::: INFORMATION GIVEN

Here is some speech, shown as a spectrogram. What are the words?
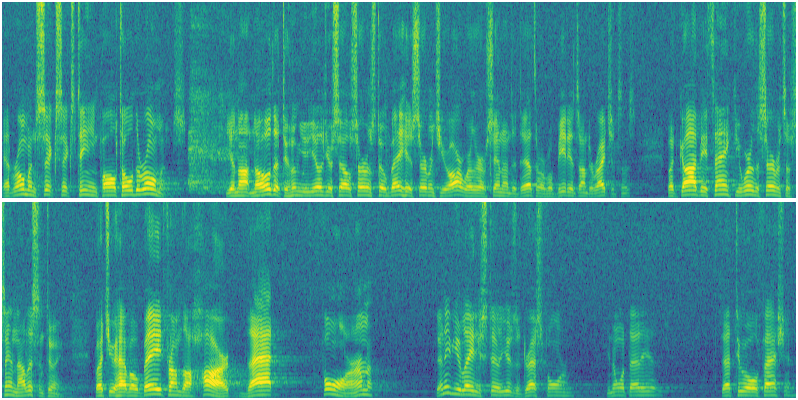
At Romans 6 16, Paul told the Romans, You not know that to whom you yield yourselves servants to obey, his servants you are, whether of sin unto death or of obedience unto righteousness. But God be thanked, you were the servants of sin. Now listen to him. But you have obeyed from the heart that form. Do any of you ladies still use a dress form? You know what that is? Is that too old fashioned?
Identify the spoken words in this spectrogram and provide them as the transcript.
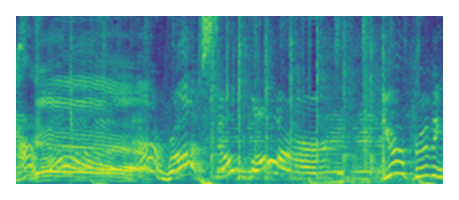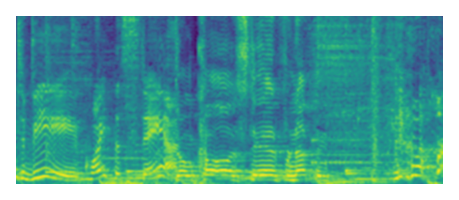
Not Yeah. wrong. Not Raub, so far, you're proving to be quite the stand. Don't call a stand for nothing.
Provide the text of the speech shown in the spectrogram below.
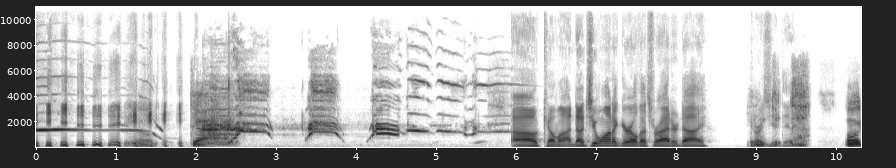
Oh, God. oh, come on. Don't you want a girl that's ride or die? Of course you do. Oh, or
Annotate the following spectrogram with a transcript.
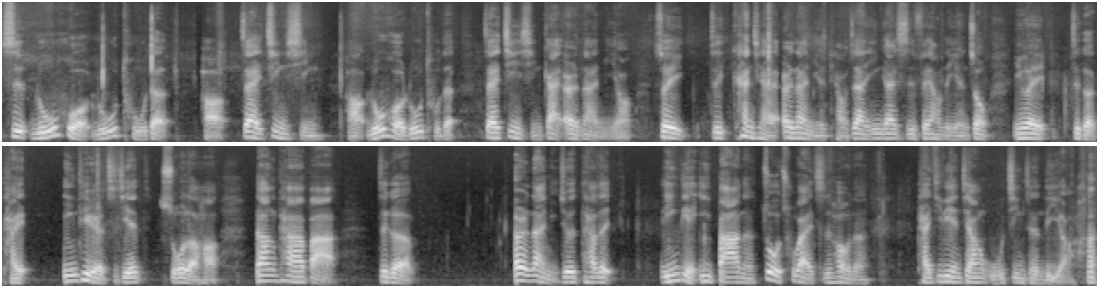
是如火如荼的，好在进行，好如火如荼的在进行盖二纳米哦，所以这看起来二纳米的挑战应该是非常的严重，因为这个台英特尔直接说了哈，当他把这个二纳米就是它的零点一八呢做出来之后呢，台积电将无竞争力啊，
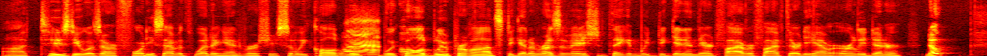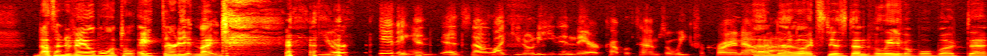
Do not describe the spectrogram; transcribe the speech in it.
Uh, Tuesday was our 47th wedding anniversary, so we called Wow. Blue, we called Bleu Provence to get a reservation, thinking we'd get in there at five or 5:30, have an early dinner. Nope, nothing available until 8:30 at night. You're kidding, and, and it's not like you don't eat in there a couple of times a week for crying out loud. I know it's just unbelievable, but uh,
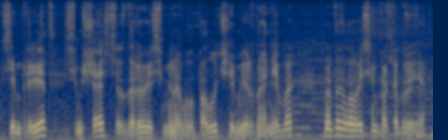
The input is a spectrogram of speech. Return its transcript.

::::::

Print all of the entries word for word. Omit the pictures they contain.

Here is some speech, shown as a spectrogram. What are the words?
At Romans 6 16, Paul told the Romans, You not know that to whom you yield yourselves servants to obey, his servants you are, whether of sin unto death or of obedience unto righteousness. But God be thanked, you were the servants of sin. Now listen to him. But you have obeyed from the heart that form. Do any of you ladies still use a dress form? You know what that is? Is that too old fashioned?
Identify the spoken words in this spectrogram and provide them as the transcript.
Not Yeah. wrong. Not Raub, so far, you're proving to be quite the stand. Don't call a stand for nothing.
Provide the text of the speech shown in the spectrogram below.
Oh, God. oh, come on. Don't you want a girl that's ride or die? Of course you do. Oh, or
Annotate the following spectrogram with a transcript.
是如火如荼的，好在进行，好如火如荼的在进行盖二纳米哦，所以这看起来二纳米的挑战应该是非常的严重，因为这个台英特尔直接说了哈，当他把这个二纳米就是它的零点一八呢做出来之后呢，台积电将无竞争力啊，
Do not describe the spectrogram; transcribe the speech in it.
Uh, Tuesday was our 47th wedding anniversary, so we called Wow. Blue, we called Bleu Provence to get a reservation, thinking we'd get in there at five or 5:30, have an early dinner. Nope, nothing available until 8:30 at night. You're kidding, and, and it's not like you don't eat in there a couple of times a week for crying out loud. I know it's just unbelievable, but uh,
The input is a spectrogram of speech. Return its transcript.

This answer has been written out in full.